Why are we doing this?
Some algorithms are able to learn by themselves, finding patterns in big data sets and predicting the outcome of new events. Autonomous systems are being built to take on tasks independently.
Governments, companies and public services are increasingly using algorithms to help them make decisions. There is hope that machines could help solve some of the most difficult of humanity’s issues. But algorithms are not free of the problems that plague human decision-making, and they even add some more problems of their own.
Nesta hopes to highlight the opportunities of creating automated systems as well as the risks of reducing our complex world to a series of computable steps. By engaging directly with those at the cutting edge of machine-supported decisions, Nesta hopes to become a champion of best practices that are both responsible and profitable.
What are we doing?
Nesta’s research in this area started with commentary on examples of automated systems like self-driving cars or drones. It also includes some work on automation and employment, particularly as it affects creative occupations and the future of employment in the creative economy.
Machine learning processes allow higher levels of automation and processes free from human intervention. Several of our Hot Topics events have covered the use of machine learning algorithms, particularly the Sounding the Cyber Security Alarm and Machines that learn in the Wild in 2015. The Machines that learn in the Wild report looked at different kinds of learning algorithm and their uses so far.
As more and more organisations invest in or investigate these opportunities, Nesta is also looking at the ramifications of widespread algorithmic reasoning. The UK Government is already thinking about how it can support the ethical use of data science internally. But there are still a lot of unanswered questions as machines continue to make more important decisions. Understanding who is responsible when something goes wrong or what the societal impact of these decisions will be are hugely complex issues.
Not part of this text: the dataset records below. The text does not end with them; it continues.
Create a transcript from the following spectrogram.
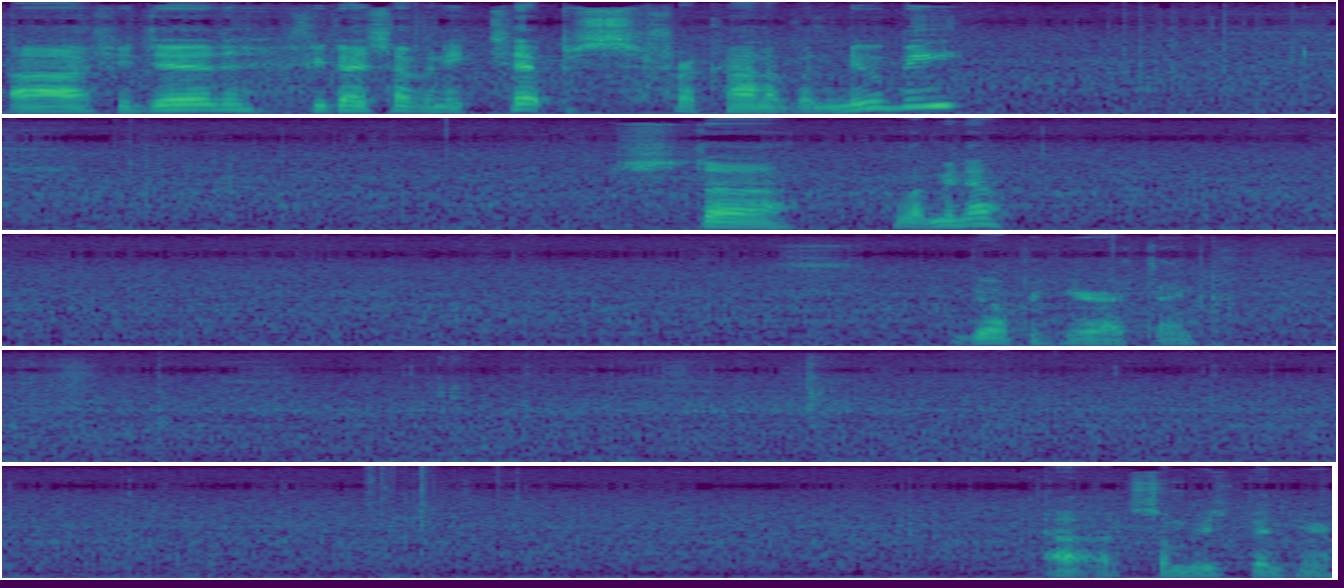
Uh, if you did, if you guys have any tips for kind of a newbie, just uh, let me know. Go over here, I think. Uh oh, somebody's been here.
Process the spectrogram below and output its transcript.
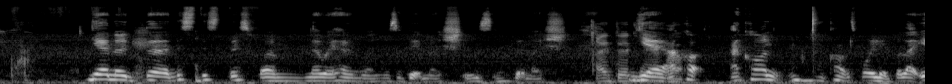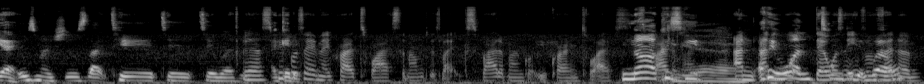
Yeah, no, the this this this um No Way Home one was a bit mush. It was, it was a bit mush. I did. Yeah, I can't. I can't, I can't spoil it, but like, yeah, it was much. It was like tear, tear, tear worthy. yeah. I So people saying they cried twice, and I'm just like, Spider Man got you crying twice. No, 'cause Spider-Man. he- Yeah. and, I think and one, there Tom wasn't even well. Venom.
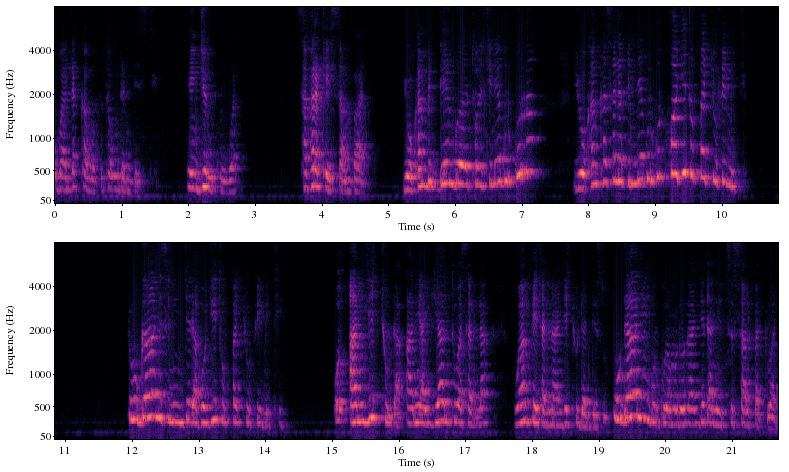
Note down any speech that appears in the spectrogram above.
qubaan lakkaawwatu ta'uu dandeessi. Hin jiru kuuwwan. Safara keessaan ba'an. Yookaan biddeen tolchinee gurgurra yookaan kasala finnee gurgurra hojii tuffachuufi miti. Dhugaan isiniin jedha hojii tuffachuufi miti. Ani jechuudha ani ayyaantu asallaa waan feetannaan jechuu dandeessu. Udaaniin gurguramu doonaan jedhanii sissaalfadhuwan.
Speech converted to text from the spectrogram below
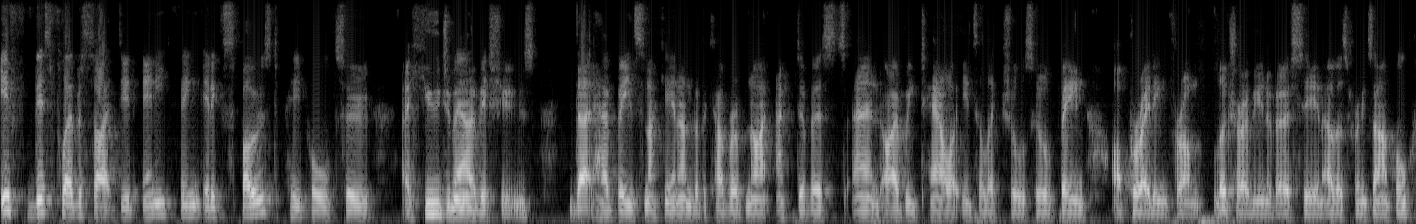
if this plebiscite did anything, it exposed people to a huge amount of issues that have been snuck in under the cover of night activists and ivory tower intellectuals who have been operating from La Trobe University and others, for example.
The shadow of the smart machine - a workshop and series of blogs in 2016 - kicked off Nesta’s work looking at these issues.